  7. Don’t just sit there! Act like you are having a great time and you want to be there, no one like a sour puss sitting there like a bump on a log. Be excited about your art and others will too. In fact Don’t sit! Take the chair away if you have to, unless you are demoing and need to sit but be doing SOMETHING!

Booth rentals: If you don’t like to “sell” and chat up your work you can rent a booth, stock it and as Ron Ronco says “set it and forget it!” This is great if you have a lot of stuff and no time to work a booth. I rented space in an antiques mall and it worked very well for me. I prefer a strait out rental, you pay a monthly rent plus a small (5%) commission and they handle sales tax and the business stuff for you. You can also join a co-op where you pay a monthly fee and have to work at the shop a couple times a month. Before you go this route make sure you follow these steps:

  1. Research, how is the foot traffic in this store. How many customers come through a day? Do they advertise? Will my art sell here?
  2. Talk to other vendors. How long have them been there? How much do they sell? they probably won’t say how much in $$ but may tell you how many items sold.
  3. Do you make enough stuff to keep the booth stocked?
  4. Can you afford the rent? How long are you willing to keep the booth if nothing sells?
  5. Do you have the time? You need to add new items and move stuff around in your booth to keep it fresh on a weekly basis for optimum sales.
  6. Where in to shop is you booth located? I rented two booths in the same shop. one was 8’x8′ in the middle of the floor. I had freestanding walls, shelves and a table to display my paintings, cards and jewelry. Everyone who came into the store passes by my booth at least once and my stuff sold very well. I closed that booth 2 weeks before my twins were born then reopened one a couple years later in that same shop. The shop’s sales and traffic had increased but the spot I rented was tucked away on the 3rd floor. I saved a few dollars by taking that spot but hardly anyone schlepped up the stairs to see! Many months I didn’t sell enough to pay the booths rent. Location, location, location!

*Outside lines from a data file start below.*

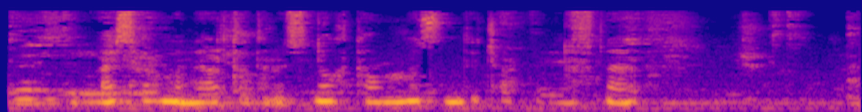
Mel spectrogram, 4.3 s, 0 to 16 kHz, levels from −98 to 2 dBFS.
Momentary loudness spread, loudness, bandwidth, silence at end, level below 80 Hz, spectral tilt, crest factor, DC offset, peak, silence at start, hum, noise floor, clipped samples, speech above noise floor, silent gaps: 16 LU; -28 LUFS; 11.5 kHz; 0 s; -62 dBFS; -4 dB/octave; 16 dB; under 0.1%; -14 dBFS; 0.05 s; none; -53 dBFS; under 0.1%; 24 dB; none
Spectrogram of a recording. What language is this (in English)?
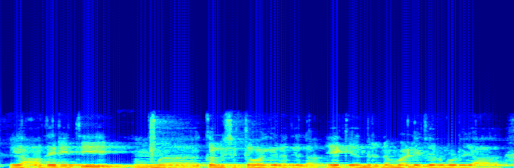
Kannada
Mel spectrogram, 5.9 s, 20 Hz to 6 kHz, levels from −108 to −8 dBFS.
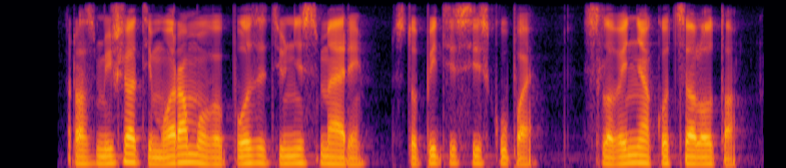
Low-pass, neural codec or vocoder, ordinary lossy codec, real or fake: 5.4 kHz; none; none; real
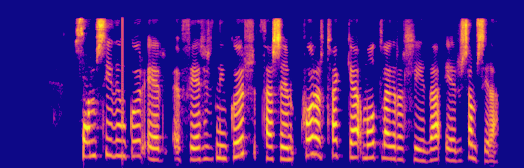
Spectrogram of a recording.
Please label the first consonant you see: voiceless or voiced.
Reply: voiceless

Consignment Shops: If you answered “no” to a couple of the questions above consider consining you work. Consignment shops display your work and if it sells will keep a percentage, often 50%, of the sale price. You can negotiate this percentage though. If having your work in their shop bring them business they should lower their cut.  If you work had been published in a craft magazine, if you have a blog and advertise that shop there ask for a better rate. Once your name gets around you can set your consignment rates. I will not consign my work if  I don’t get to keep 75% of the sale. The upside to this is that if nothing sells you aren’t out any cash. The downside is they decide where your stuff goes in the shop. It may not be their priority to “talk it up” and display it well.

Free promotion: If you have a friend with a store whether it be a pet shop or a hardware store ask if you can put a basket of cards on the counter. You’d be surprised how much you can sell this way and they probably won’t charge you a dime. You can also ask you favorite local craft shop to display some small works for sale, after all the more $$ you make the more you can spend there!

Have Friends be your sales people: I have a friend who is a nurse and I gave her a earring/necklace set for her birthday. She wore it to work and colleagues asked her where she got it. She offered to bring some of my jewelry in to sell. She sold 35 pairs of earrings that week! I put my contact info on a card and attached the earring to the card and slipped each pair into baseball card page protectors in a 3 ring binder and sent them to work with her, she sold out the first day and asked me to bring more down to the hospital!

Good luck in selling your crafts and if you have tips to share leave a comment. I’d love to see your ideas!

Next Monday we’ll talk about selling crafts online.

Till next time, Happy Crafting!